I remember like it was yesterday, back in 2004, a couple of peers and I met in a little cafe in Kensington, MD. There were maybe six of us, mostly 12 years old, as well as several older African women and some community activists. We talked about the contrast between American schools and African schools that were seriously lacking in girls. We learned that millions of girls were not getting an education worldwide. We agreed that their lack of an education because of their gender is wrong. Females make up half of their world’s population. It is completely unfair that 70 million girls are not in school. We are set out to change this injustice.
We created School Girls Unite in order to raise funds and to advocate for global education for girls. We raise money to send to our sister organization in Mali, Africa, and that money pays for tuition and books to send girls to school. We also speak with Congressional legislators in America to ask for more Foreign Aid so that widespread change can occur. We have participated in the Global Campaign for Education since April 2004, which sets up meetings with members of Congress so that groups across the country can advocate for education for all boys and girls.
School Girls Unite meets several times a month to discuss current projects and what we need to do in the future. The younger members get a chance to learn entrepreneurial skills (we started off by selling pens and pencils printed with our website, www.schoolgirlsunite.org), public speaking skills (we speak with members of the community, Congress, and occasionally give presentations to groups of people with numbers into the hundreds), among other skills like DVD editing and how to write press releases. I know I’ve learned html-know-how and communication skills.
Our sister organization, Les Filles Unies pour L’Education, comprised of several high school and university young women in Mali, works with the young girls receiving an education. These young women, who live in the city of Bamako and attend different high schools and universities, are able to learn about living conditions in villages, as well as entrepreneurial and communicative skills. Les Filles Unies takes the money that School Girls Unite raises and decides how best to spend it, on books, pens, notebooks, even tutors. The young women also advocate to their government officials in order to lower school fees and to get more girls into schools. They also must speak with the mayor and village elders; they must persuade parents to send their daughters to school instead of just their sons. I lead discussions with Les Filles Unies over Skype- we pass on information and discuss issues.

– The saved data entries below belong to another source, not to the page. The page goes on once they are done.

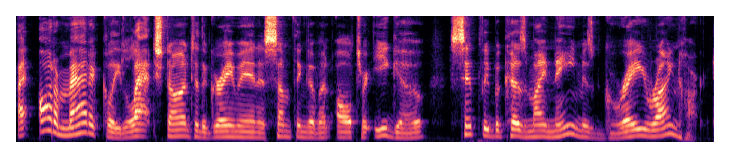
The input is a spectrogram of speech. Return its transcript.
I automatically latched on to the Gray Man as something of an alter ego simply because my name is Gray Rinehart.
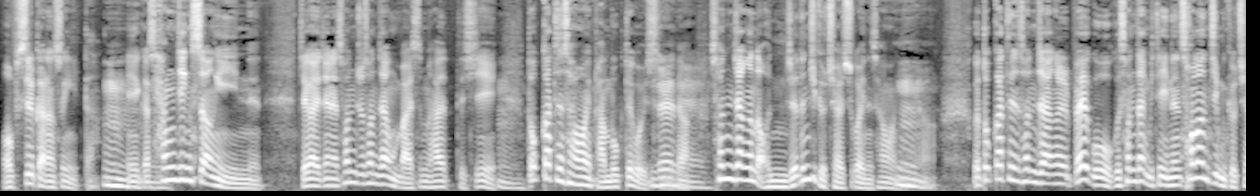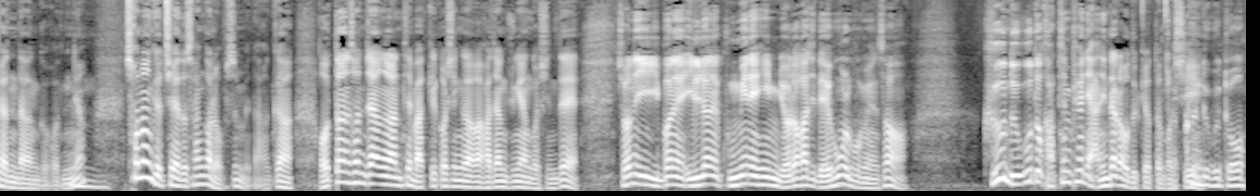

We started in 2004 by sending a total of 15 girls in Mali to school. We’ve worked our way up, and there are now 70 girls in school thanks to us. We hope to continue adding more first graders each year, and we want to continue to sponsor these girls until they graduate high school. We are determined to expand into other villages and countries so that we can help girls everywhere. We hope to accomplish this with the help of our short DVD, entitled Girls Gone Activist, which we will distribute around the country in order to inform students of our cause and to motivate them to get involved. I’m confident that this will increase participation and lead to sister organizations in other countries.
Education of girls will save the world—make it smarter with more scientists to solve global warming, lawyers to make the world fairer, leaders to solve conflicts without war. I am going to make sure this happens.